Yellow-Tailed Rove Beetle

2016 September 14

On June 7, 2016, Sam found this between the brick pavers that make up our front porch. It was about half an inch long (roughly the same size as an earwig).


Its most distinctive feature was the yellow tail. At first I thought it might be a female firefly, because some fireflies have wingless females, and the tail tip was sometimes dark,


but other times the tail tip was bright yellow, almost looking like it was glowing.


We checked it out in the dark pantry, though, and it turned out that its tail wasn’t actually emitting light. It is just an iridescence effect, and this is not a firefly after all. It was hard getting any pictures at all from the side, because it was way too active to stay still for that, but we did get this blurry picture through the side of a jar we put it into.
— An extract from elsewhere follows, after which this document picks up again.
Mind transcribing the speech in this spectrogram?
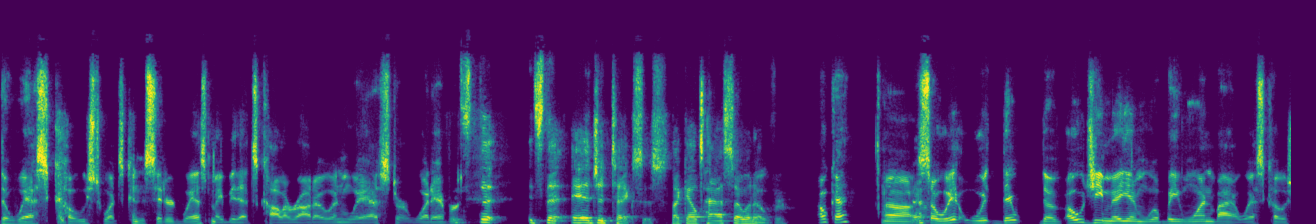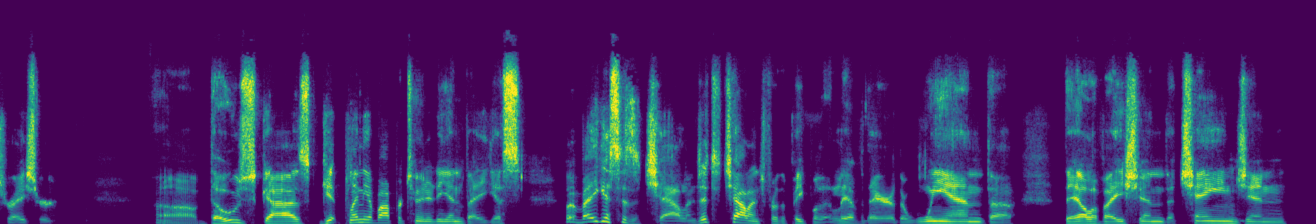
the West Coast, what's considered West. Maybe that's Colorado and West or whatever. It's the it's the edge of Texas, like El Paso and over. Okay. Uh, yeah. So it would the OG Million will be won by a West Coast racer uh, those guys get plenty of opportunity in Vegas, but Vegas is a challenge. It's a challenge for the people that live there. The wind, the the elevation, the change in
We can see that in addition to the yellow on its abdomen tip, it also had yellow on the underside of its thorax, kind of like a vest.


The general body shape suggested that it was a rove beetle, which are a family of beetles with greatly reduced wing covers and elongated bodies. Searching Bug Guide for “rove beetle yellow tail” turned up a likely suspect right away: it is a Gold-and-Brown Rove Beetle, Ontholestes cingulatus. Like a lot of other rove beetles, these eat dead and rotting things, mostly carrion and fungi. And also like a lot of other rove beetles, it didn’t smell so nice, due to its chemical defenses. Which is probably what the flashing yellow tail is trying to warn us about.

One Response
  1. Mark Sturtevant permalink
    October 7, 2016

    Hiking across horse pastures, I would see these things patrolling around the piles of horse dung. They are fast and alert, and I have the impression they are predators, but I am not sure.

Comments are closed.